The Rotary Club of Avoyelles will sponsor the eighth annual Krewe of Cyllenius Mardi Gras Parade on February 12th at 2:00pm in Marksville. The parade route will be approximately 2.2 miles long. “The parade provides family entertainment, and has become quite a tradition in the community. People have been coming for years and they know where their friends will be sitting along the parade route,” explains Misty James, parade chairman. This event is being held not only to provide a source of family entertainment for Avoyelles Parish and Central Louisiana, but also to remind folks of Avoyelles’ French heritage and some of the traditions associated with the “Cajun” culture, James adds. The parade route will start at East Ogden to North Main to Tunica Drive to Acton Road to South Preston to East Mark Street, and end at the Red River Grill.
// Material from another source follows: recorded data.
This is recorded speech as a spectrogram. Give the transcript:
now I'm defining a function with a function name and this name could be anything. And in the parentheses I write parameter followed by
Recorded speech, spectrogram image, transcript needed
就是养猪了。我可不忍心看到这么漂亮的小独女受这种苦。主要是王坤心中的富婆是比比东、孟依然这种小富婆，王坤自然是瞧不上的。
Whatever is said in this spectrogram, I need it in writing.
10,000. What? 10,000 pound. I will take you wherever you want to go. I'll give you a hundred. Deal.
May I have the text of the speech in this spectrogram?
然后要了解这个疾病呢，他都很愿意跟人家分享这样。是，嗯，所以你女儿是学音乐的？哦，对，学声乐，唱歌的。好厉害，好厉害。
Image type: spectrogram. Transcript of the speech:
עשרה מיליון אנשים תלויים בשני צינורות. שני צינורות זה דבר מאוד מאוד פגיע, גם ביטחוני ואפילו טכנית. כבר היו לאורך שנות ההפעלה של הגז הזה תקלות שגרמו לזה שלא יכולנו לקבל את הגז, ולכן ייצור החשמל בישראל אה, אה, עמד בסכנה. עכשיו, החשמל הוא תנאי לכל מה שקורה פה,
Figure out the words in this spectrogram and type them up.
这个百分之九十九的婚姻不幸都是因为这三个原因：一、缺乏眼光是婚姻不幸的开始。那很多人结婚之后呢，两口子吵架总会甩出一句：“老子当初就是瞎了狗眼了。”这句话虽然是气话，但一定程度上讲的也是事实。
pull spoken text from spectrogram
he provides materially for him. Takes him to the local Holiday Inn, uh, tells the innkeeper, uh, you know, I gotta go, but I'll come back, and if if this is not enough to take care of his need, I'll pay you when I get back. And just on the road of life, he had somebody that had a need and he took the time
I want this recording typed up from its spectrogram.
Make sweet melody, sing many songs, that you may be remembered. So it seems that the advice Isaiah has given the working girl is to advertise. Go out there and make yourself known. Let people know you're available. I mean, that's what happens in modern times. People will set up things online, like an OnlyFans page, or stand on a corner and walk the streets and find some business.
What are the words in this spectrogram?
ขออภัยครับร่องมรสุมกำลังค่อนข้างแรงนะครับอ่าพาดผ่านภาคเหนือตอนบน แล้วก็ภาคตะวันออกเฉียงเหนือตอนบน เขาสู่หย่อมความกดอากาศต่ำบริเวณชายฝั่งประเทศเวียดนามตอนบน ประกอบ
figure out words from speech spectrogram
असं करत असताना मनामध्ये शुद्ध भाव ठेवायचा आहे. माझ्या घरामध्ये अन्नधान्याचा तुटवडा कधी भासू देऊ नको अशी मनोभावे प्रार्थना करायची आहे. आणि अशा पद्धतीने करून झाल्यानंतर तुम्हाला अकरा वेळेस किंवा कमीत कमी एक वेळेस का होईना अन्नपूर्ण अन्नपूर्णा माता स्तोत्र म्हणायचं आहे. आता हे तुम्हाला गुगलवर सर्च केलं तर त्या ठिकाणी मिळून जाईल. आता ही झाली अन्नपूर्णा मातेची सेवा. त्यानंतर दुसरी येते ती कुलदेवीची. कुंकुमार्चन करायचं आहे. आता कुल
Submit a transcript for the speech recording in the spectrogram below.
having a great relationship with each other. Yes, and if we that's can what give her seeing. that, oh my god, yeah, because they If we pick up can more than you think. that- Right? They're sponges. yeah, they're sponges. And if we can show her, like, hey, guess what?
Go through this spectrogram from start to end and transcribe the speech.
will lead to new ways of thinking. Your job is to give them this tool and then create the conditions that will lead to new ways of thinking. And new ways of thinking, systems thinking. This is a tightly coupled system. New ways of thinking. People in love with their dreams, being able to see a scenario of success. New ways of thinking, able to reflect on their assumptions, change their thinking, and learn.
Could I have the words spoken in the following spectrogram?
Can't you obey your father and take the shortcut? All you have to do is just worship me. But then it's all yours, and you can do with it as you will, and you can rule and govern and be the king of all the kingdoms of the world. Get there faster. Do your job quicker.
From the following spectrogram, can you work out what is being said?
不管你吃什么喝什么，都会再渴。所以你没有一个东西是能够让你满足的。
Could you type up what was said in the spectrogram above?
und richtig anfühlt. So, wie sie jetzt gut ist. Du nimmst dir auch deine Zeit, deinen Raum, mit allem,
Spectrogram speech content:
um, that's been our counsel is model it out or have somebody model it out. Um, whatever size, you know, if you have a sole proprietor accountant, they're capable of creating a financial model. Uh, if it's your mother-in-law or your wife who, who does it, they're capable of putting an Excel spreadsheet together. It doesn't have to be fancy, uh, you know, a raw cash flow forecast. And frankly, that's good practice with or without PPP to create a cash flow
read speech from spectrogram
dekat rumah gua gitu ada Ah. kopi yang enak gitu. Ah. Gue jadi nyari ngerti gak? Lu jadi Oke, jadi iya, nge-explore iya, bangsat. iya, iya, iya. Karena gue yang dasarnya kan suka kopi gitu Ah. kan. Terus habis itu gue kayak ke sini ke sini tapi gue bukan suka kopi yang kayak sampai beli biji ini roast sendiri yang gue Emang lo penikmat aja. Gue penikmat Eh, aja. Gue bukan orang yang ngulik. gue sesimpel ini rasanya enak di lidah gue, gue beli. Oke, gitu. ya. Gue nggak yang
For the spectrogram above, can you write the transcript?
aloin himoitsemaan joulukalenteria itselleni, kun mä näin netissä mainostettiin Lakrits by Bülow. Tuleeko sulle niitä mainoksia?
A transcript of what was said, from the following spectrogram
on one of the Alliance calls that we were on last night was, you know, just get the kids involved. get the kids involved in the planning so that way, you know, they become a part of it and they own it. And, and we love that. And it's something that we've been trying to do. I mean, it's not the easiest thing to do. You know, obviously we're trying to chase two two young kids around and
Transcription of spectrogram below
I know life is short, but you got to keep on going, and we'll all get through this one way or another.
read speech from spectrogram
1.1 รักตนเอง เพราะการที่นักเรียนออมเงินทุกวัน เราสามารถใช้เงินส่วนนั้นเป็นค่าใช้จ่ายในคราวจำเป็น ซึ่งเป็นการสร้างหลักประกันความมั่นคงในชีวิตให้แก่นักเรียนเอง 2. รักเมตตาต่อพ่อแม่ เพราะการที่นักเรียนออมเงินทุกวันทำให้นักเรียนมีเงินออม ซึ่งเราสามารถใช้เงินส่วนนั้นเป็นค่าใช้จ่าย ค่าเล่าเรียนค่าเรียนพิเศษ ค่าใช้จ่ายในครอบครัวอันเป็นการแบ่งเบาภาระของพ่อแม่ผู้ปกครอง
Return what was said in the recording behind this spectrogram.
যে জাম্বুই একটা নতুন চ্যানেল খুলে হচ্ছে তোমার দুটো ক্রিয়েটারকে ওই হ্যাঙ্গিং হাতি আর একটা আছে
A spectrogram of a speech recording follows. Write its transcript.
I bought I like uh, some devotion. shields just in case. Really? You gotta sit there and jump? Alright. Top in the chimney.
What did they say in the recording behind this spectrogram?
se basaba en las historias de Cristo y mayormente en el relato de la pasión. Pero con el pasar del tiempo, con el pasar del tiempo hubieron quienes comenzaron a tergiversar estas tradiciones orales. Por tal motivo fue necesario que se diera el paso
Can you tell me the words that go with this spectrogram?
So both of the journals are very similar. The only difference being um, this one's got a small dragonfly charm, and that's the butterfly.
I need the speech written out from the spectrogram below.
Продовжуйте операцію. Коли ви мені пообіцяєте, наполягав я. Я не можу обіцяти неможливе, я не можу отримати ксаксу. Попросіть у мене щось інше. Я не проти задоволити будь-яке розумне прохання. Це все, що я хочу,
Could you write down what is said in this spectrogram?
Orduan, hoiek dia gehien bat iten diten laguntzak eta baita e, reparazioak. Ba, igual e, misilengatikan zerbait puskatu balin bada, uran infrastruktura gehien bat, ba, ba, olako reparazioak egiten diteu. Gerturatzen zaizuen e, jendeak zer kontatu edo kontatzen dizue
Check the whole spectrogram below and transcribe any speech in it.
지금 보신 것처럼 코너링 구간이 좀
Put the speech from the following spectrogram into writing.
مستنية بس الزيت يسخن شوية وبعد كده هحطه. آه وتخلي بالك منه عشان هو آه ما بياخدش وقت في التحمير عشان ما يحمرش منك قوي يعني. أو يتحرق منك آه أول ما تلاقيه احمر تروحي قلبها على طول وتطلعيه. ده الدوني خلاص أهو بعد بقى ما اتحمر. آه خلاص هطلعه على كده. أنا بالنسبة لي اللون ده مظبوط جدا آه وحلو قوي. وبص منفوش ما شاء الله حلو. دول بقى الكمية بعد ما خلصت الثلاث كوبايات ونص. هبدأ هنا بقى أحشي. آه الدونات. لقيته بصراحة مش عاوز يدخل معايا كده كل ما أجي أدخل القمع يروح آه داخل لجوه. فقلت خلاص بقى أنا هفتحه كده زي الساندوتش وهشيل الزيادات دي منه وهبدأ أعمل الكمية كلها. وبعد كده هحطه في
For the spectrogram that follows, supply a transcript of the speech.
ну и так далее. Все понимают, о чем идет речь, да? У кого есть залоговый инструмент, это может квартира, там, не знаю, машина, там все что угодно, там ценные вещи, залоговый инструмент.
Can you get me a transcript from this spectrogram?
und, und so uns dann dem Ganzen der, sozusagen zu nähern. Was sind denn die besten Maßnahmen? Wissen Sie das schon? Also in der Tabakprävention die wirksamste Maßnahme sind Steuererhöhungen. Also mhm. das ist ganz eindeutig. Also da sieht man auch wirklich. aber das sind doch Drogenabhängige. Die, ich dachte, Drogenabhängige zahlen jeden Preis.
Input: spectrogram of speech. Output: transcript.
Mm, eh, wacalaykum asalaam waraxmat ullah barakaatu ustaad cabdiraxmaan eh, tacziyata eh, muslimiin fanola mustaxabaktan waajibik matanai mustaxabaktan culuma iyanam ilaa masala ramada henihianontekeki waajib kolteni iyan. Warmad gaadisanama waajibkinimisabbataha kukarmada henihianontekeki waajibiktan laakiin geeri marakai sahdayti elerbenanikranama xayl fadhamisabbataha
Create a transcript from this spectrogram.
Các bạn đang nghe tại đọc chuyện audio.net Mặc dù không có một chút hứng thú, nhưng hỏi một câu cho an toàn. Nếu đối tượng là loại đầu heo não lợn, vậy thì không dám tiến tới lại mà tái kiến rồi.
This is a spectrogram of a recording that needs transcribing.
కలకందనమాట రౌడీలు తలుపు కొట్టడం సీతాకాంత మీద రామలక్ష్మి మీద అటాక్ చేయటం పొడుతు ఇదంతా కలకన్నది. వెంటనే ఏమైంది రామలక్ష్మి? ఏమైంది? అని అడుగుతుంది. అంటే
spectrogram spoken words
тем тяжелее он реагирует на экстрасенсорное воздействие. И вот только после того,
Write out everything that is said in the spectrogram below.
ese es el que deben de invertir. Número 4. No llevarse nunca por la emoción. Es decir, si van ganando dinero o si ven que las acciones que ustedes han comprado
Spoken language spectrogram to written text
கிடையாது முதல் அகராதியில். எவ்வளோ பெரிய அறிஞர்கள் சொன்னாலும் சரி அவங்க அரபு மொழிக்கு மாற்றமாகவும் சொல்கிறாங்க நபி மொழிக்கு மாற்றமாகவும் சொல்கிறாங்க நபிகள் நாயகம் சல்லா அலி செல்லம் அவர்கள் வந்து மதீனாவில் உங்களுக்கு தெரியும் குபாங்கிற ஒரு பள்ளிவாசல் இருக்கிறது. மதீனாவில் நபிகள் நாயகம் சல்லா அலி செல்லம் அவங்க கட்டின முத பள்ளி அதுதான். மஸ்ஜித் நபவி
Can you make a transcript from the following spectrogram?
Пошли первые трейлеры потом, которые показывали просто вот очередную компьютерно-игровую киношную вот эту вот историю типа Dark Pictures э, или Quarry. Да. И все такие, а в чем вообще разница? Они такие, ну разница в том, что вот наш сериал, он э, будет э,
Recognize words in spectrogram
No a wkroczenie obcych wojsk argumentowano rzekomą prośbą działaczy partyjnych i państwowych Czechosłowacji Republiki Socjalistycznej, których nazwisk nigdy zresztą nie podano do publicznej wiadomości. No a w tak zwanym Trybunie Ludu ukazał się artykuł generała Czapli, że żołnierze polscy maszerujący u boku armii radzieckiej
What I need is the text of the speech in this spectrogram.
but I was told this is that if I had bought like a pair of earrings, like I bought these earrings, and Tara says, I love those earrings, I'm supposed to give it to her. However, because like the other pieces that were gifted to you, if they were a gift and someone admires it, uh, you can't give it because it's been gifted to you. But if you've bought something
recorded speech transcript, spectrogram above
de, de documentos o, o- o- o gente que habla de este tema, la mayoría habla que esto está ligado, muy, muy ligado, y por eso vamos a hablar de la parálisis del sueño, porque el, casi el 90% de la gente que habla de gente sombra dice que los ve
In Leesville on February 18th, beads will go airborne during the annual Mardi Gras Parade at 2:00pm. The parade will start at the high school, run downtown to Main Street, and then south to the Museum in downtown Leesville. “Mardi Gras is a celebration of Louisiana culture. It has its roots in religious observation. The people come together in a happy place, and to quote a popular button, ‘It’s all about the beads!’” laughs John Crook, director of Leesville Tourism.
Last year, about 3,000 attended the parade. Crook says the parade offers area residents the opportunity to engage in masking and participate in the family-friendly atmosphere. “Mardi Gras is real contagious. Once someone comes to a parade for the first time, it doesn’t take long for them to catch on, and yell for them to throw them something,” adds Crook. Besides the parade, the Knights of Columbus are sponsoring a ball on February 11th at St. Michael’s Catholic Church in Marksville.
Natchitoches will host the Annual Krewe of Dionysos Mardi Gras Parade on Saturday, February 18th at 5:30pm. Bobby Hebert, who was inducted into the NFL Sports Hall of Fame, will serve as the Grand Marshal. He is a retired Pro Bowl American football quarterback for the New Orleans Saints.
The nighttime parade features super floats and other floats and winds its way through east Natchitoches into the downtown area. There will also be the Krewe of Waguns, a children’s and pet parade, on February 18th, at 1:00pm. The children’s and pet parade will begin on the North end of Front Street and end on the downtown river bank. Live music featuring the band, “Luke Jazz Trio” will play from 3:00pm to 6:00pm at the Front Street bandstand.
Rick Calvert with the Krewe of Dionysos said the night parade will start at the River South Common Shopping Center and end up in downtown Natchitoches near the Church Street bridge. “Mardi Gras is just plain fun,” smiles Calvert, “And it is easy to get into the spirit of it all.” He remembers the first time he rode as a Krewe member in the parade, “The first time you throw beads to a child or to a 90-year-old man, and you see their face light up, you realize it’s an awesome thing. All ages enjoy Mardi Gras because it all brings such joy.”